P. Lakhani et al., “Machine Learning in Radiology: Applications Beyond Image Interpretation,” Journal of the American College of Radiology, vol. 15, no. 2, pp. 350–359, Feb. 2018.
Machine learning is revolutionizing radiology. Written by radiologists, this paper provides some application area and use cases of machine learning in radiology beyond imaging interpretation. It can be served as a need analysis with radiologists when developing novel machine learning systems for radiology.
The authors list and explain some potential applications of machine learning, including: creating study protocols or decision support, hanging protocols, improving image quality (image reconstruction or super-resolution), decreasing MR scanner time, optimizing staffing and scanner utilization, billing and collections, reporting (image-text generation), text understanding, image quantification, radiomics, and population health.

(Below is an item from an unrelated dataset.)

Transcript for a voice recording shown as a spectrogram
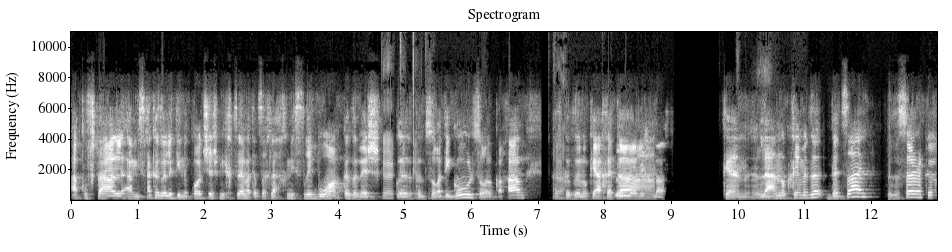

It would be better if the authors provide some research projects or public dataset as examples for each area of applications. It also didn’t mention what kind of data will be needed, or how to curate such dataset for these application areas. It can also be improved by pairing each application with one or more machine learning research areas.
W. Luo et al., “Guidelines for Developing and Reporting Machine Learning Predictive Models in Biomedical Research: A Multidisciplinary View,” Journal of Medical Internet Research, vol. 18, no. 12, p. e323, 2016.
reporting machine learning models
With the popularity of machine learning method in biomedical research, some guidelines are needed to regulate the proper use of machine learning. This study conducted interviews with machine learning researchers to generate the expert consensus as the guideline.
The guideline includes items to report in the publication. It is very helpful as a checklist for researchers to check at different research stages, from study proposal, experiment design, to metrics evaluation and discussion.
When reporting the final model and performance, it states that “comparison with other models in the literature should be based on confidence intervals”. For classification problems, the common reporting metrics include sensitivity, specificity, positive predictive value, negative predictive value, area under the ROC curve, and calibration plot. It also suggests reporting which subpopulation has the best prediction and which subpopulation is most difficult to predict.
I found the data leakage part is very helpful. It divided the problem into two kinds: 1) outcome leakage: the predicted labels leak to the independent variable. 2) validation leakage: ground truth in the training set may propagate to the validation set. A common mistake is that the same patients appear in both the training and validation set.
Although most of the recommendations are common sense in the field, it would be better if it could list references for these recommendations to make the expert opinions more solid.